Emotion: Jealousy
Fits The Facts: Someone is trying to take something or someone very important away from you. You’re in danger of losing a very important relationship.
Opposite Actions: Don’t control other people. Share the things and people you have. Don’t snoop. Don’t ask probing questions. Don’t avoid the situation. Listen to all the details; look around and take everything in. Keep your hands open, your muscles relaxed, your teeth unclenched, your breath slow and deep. Smile.
Problem Solving: Protect what you have. Try to be more desirable to the person you want to be in a relationship with. Leave the relationship.

Emotion: Love
Fits The Facts: The person, animal, or object improves your life or the life of other people you care about, or helps you achieve your goals.
Opposite Actions: Avoid the loved one. Distract yourself from the loved one. Whenever you think about the loved one, think about all the reasons you shouldn’t love them. Don’t talk about how much you love them. Unfollow them on social media. Avoid contact with reminders of the loved one: pictures, letters, belongings, places you went to, places you wanted to go to. Don’t set up circumstances where you’ll ‘accidentally’ run into the loved one.
Problem Solving: Be with the loved one. Touch the loved one. Avoid separations when you can. There are probably not a terribly large number of problems associated with this one?

Emotion: Sadness
Fits The Facts: You’ve lost something or someone permanently. Things aren’t the way you hoped.
Opposite Actions: Get active. Don’t avoid things. Do things that make you feel competent. Do things that are fun. Be mindful of the present moment. Notice anything positive that you do. Keep your head up, your eyes open, your shoulders back, your voice upbeat. Exercise.
Problem Solving: Grieve. Have a memorial service. Retrieve what you lost. Tell other people you need help, and accept help that’s offered. Try to figure out how to have a life worth living without what you lost.

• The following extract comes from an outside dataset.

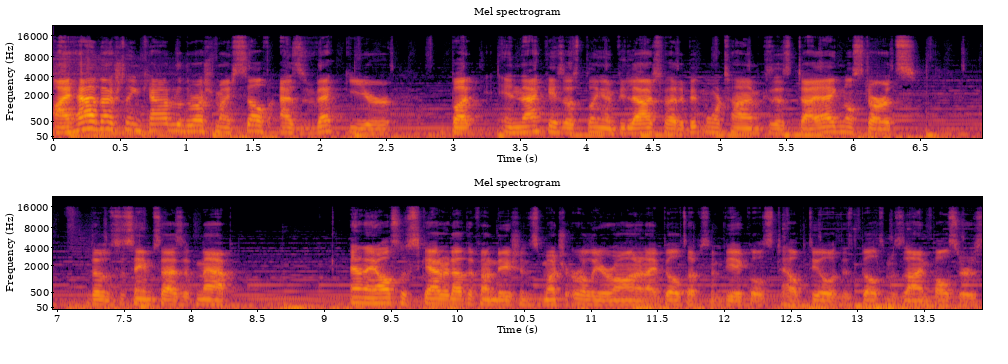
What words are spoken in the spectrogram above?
I have actually encountered the rush myself as Vec but in that case I was playing on Village, so I had a bit more time because it's diagonal starts, though it's the same size of map. And I also scouted out the foundations much earlier on, and I built up some vehicles to help deal with this built-in design pulsers.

Emotion: Shame/Guilt
Fits The Facts (Shame): You would be rejected by a person or group you care about if some fact about you is made public.
Fits The Facts (Guilt): Your behavior violates your morals.
Opposite Actions (if guilt is justified): Make your behavior public. Apologize. Fix what went wrong. Commit to not doing the wrong thing in the future. Accept the consequences gracefully. Forgive yourself. Let it go.
Opposite Actions (if shame is justified): Hide your behavior. Work to change the person or group’s values. Find a new group that won’t reject you. Repeat the behavior over and over (either with your new group or by yourself). Remind yourself that your behavior is justified, even if your group doesn’t approve.
Opposite Actions (if neither guilt nor shame are justified): Make public your personal characteristics or behavior. Repeat the behavior over and over without hiding it. No apologizing. No making up for what you did wrong. Don’t avoid the situation. Lift up your head, puff up your chest, maintain eye contact, and keep your voice steady and clear.
Problem Solving (if both guilt and shame are justified): Hide what will get you rejected. Appease the people offended. Seek forgiveness. Fix what went wrong. Accept consequences. Change your behavior.